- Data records
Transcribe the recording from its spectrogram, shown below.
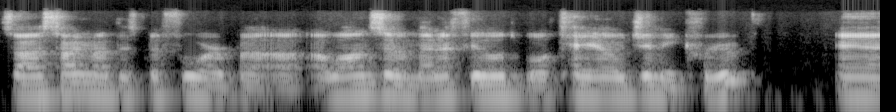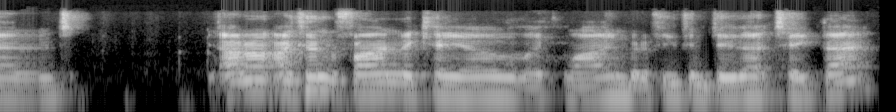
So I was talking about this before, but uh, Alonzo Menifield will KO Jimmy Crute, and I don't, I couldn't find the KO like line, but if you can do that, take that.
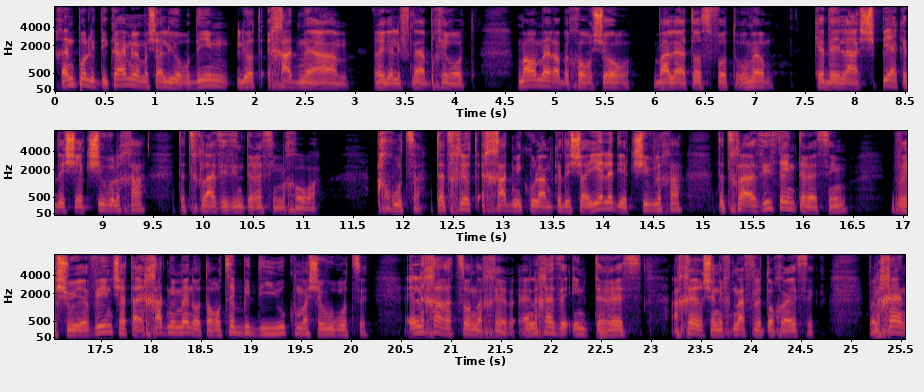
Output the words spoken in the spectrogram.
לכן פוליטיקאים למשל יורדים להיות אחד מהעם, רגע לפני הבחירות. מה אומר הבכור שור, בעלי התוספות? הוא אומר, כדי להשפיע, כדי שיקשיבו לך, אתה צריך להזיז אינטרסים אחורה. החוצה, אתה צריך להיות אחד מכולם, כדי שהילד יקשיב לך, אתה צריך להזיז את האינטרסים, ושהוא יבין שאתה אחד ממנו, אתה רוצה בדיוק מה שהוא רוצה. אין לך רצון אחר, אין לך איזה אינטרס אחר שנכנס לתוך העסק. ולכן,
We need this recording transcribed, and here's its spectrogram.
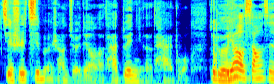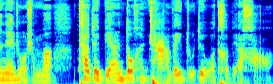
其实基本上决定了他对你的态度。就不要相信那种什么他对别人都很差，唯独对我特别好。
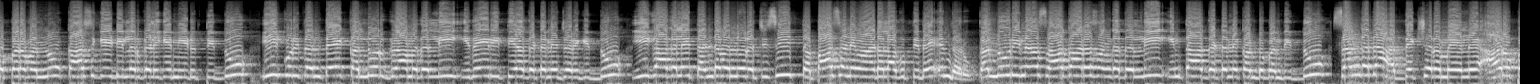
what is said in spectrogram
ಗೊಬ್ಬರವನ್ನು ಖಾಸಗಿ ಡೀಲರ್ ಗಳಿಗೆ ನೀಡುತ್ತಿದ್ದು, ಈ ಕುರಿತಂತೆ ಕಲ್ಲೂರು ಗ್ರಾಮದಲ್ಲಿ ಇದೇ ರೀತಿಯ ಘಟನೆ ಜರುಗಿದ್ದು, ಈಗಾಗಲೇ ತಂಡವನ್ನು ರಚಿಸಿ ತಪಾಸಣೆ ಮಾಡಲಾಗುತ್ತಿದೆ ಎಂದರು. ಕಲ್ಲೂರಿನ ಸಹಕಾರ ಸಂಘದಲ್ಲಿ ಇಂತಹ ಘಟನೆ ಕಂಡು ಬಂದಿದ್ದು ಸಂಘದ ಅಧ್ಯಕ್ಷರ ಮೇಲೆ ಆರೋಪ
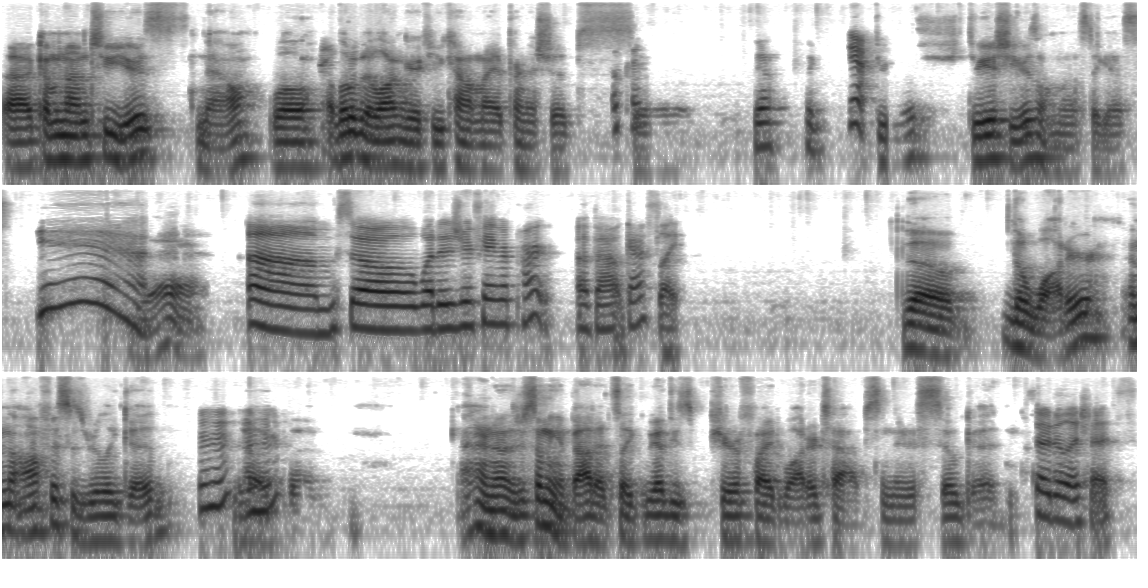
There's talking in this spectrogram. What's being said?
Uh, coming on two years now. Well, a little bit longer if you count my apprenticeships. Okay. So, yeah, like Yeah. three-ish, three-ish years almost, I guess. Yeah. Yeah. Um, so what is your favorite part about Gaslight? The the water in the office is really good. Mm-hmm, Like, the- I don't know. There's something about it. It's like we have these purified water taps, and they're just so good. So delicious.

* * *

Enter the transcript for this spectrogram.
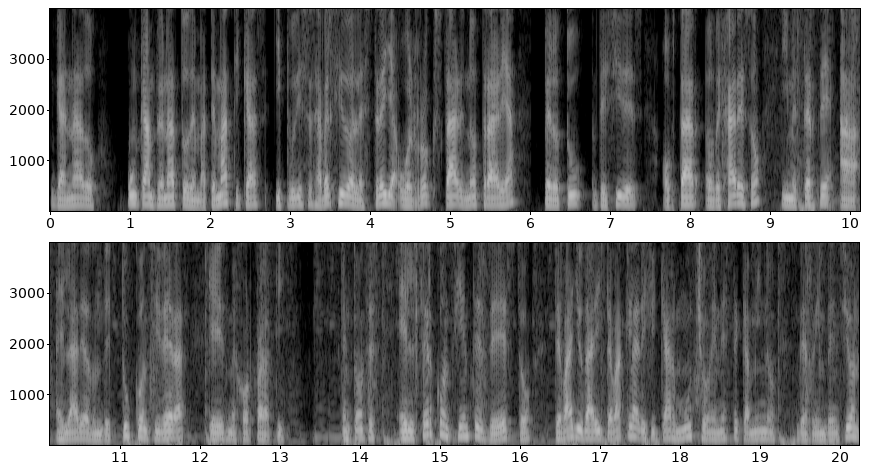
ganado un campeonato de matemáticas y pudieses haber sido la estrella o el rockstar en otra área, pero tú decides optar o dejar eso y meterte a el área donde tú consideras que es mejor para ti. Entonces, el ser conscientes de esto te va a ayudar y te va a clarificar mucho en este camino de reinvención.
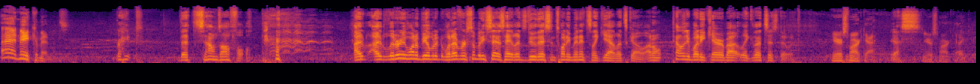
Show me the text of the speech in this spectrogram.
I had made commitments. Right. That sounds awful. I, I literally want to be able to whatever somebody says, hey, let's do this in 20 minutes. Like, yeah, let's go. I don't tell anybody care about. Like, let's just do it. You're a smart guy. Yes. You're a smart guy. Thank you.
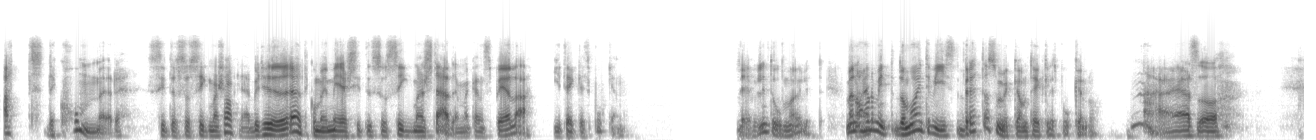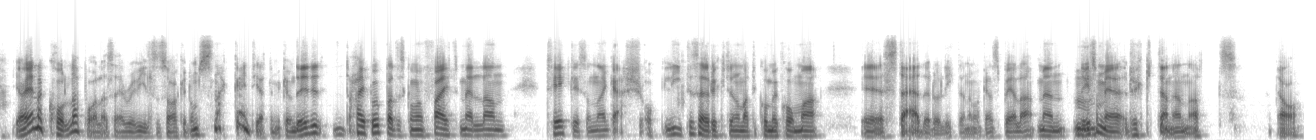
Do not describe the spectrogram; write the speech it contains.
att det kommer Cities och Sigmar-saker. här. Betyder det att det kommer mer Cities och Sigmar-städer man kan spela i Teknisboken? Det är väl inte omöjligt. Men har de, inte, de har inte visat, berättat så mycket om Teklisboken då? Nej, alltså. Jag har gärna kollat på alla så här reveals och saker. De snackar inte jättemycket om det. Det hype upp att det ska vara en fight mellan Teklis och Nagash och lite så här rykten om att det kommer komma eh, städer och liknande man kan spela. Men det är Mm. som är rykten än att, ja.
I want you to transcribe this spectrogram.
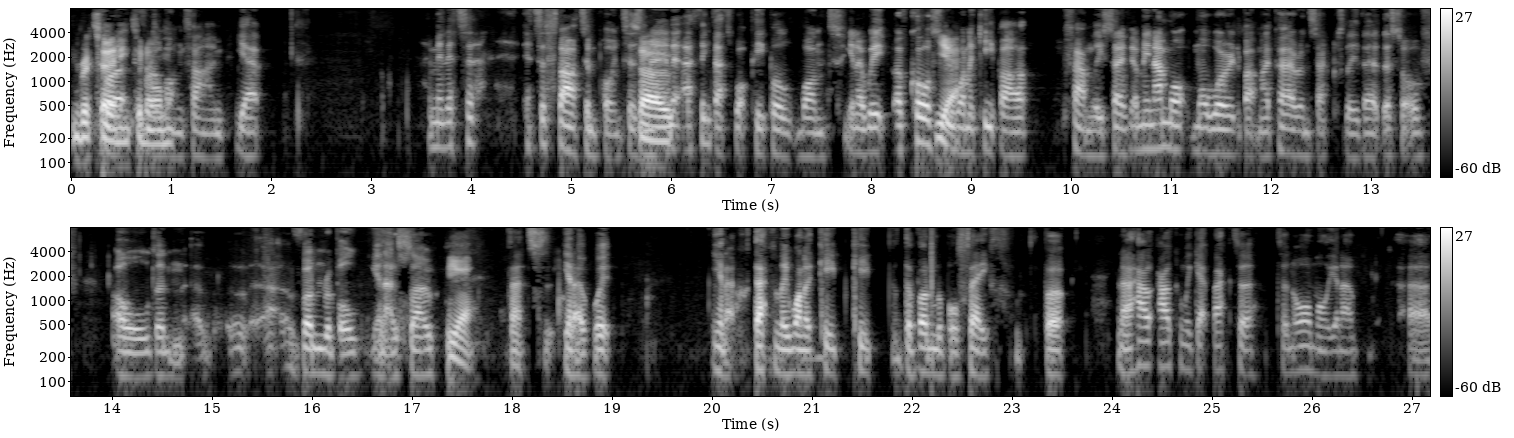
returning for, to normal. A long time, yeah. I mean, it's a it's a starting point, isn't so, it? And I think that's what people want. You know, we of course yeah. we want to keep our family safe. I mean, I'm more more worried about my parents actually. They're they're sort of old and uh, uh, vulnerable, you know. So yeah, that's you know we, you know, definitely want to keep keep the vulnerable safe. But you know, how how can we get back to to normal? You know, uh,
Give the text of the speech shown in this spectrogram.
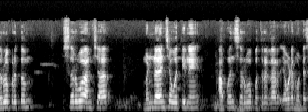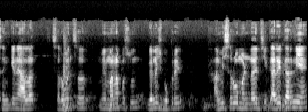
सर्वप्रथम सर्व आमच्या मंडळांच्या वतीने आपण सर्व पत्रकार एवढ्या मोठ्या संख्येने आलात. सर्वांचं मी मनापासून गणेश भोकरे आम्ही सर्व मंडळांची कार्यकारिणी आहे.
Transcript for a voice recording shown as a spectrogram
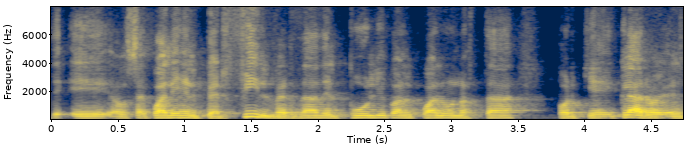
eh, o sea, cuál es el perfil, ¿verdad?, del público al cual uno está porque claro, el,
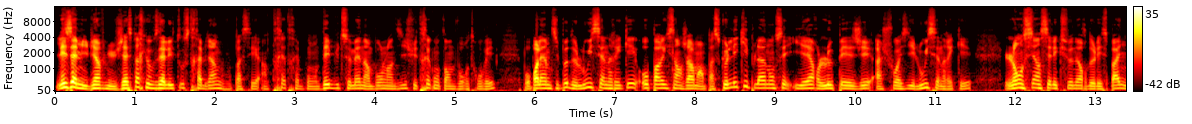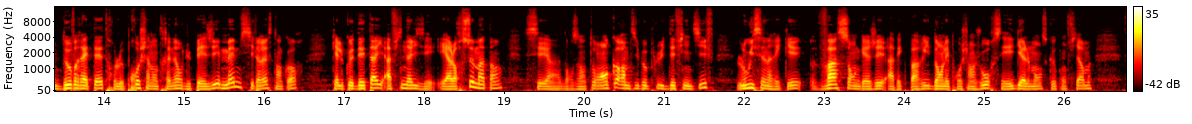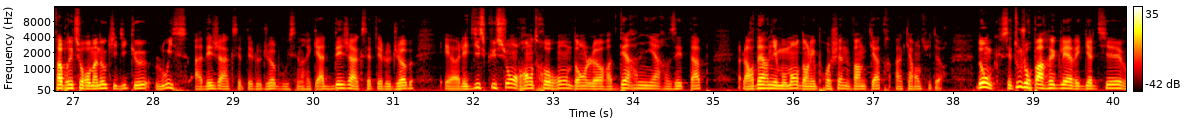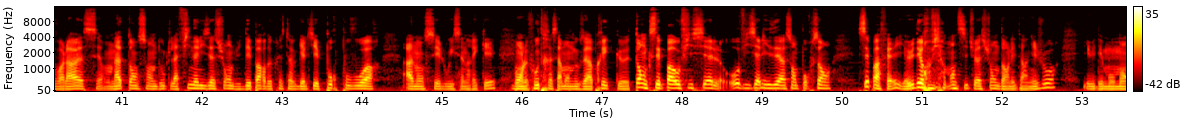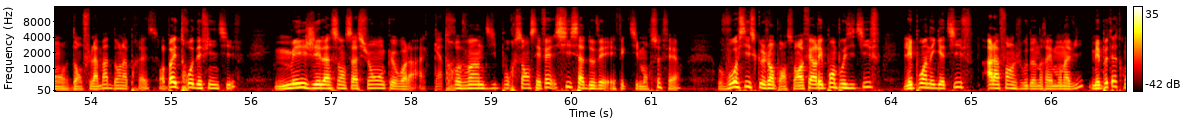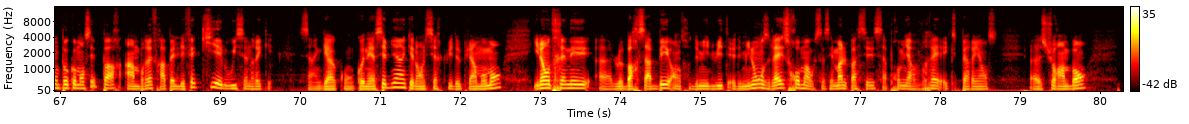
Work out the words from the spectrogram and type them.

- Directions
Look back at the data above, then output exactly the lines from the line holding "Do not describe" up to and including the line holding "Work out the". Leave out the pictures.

- Written answer
Do not describe the spectrogram; write the speech it contains.
att det kommer Cities och Sigmar-saker. här. Betyder det att det kommer mer Cities och Sigmar-städer man kan spela i Teknisboken? Det är väl inte omöjligt. Men har de, inte, de har inte visat, berättat så mycket om Teklisboken då? Nej, alltså. Jag har gärna kollat på alla så här reveals och saker. De snackar inte jättemycket om det. Det hype upp att det ska vara en fight mellan Teklis och Nagash och lite så här rykten om att det kommer komma eh, städer och liknande man kan spela. Men det är Mm. som är rykten än att, ja.
I want you to transcribe this spectrogram.
returning for, to normal. A long time, yeah. I mean, it's a it's a starting point, isn't so, it? And I think that's what people want. You know, we of course yeah. we want to keep our family safe. I mean, I'm more more worried about my parents actually. They're they're sort of old and uh, uh, vulnerable, you know. So yeah, that's you know we, you know, definitely want to keep keep the vulnerable safe. But you know, how how can we get back to to normal? You know, uh,
Give the text of the speech shown in this spectrogram.
सर्वप्रथम सर्व आमच्या मंडळांच्या वतीने आपण सर्व पत्रकार एवढ्या मोठ्या संख्येने आलात. सर्वांचं मी मनापासून गणेश भोकरे आम्ही सर्व मंडळांची कार्यकारिणी आहे.
Transcript for a voice recording shown as a spectrogram
eh, o sea, cuál es el perfil, ¿verdad?, del público al cual uno está porque claro, el,
Work out the words from the spectrogram and type them.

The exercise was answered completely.